## Working data
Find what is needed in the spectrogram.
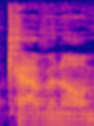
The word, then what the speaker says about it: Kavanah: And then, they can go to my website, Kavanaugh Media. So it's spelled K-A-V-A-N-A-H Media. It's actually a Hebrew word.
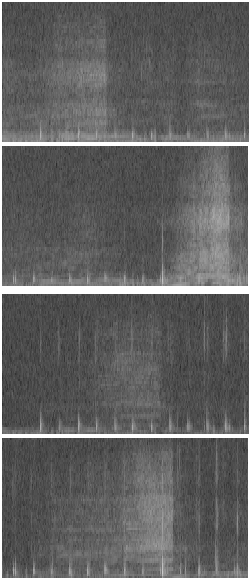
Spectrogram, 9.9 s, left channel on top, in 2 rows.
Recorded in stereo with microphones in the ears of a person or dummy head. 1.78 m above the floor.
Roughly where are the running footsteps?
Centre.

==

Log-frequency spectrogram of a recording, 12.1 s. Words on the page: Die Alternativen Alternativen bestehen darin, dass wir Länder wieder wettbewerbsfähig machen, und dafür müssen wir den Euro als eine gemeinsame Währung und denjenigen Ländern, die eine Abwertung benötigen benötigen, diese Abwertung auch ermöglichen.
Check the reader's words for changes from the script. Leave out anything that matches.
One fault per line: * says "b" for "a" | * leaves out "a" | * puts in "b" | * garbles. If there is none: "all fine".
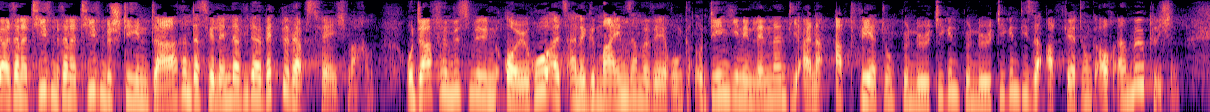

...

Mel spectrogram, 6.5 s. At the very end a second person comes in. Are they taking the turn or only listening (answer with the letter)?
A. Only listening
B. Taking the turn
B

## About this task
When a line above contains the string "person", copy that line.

## Reply
Recorded in stereo with microphones in the ears of a person or dummy head. 1.78 m above the floor.
Mel spectrogram, 6.5 s. At the very end a second person comes in. Are they taking the turn or only listening (answer with the letter)?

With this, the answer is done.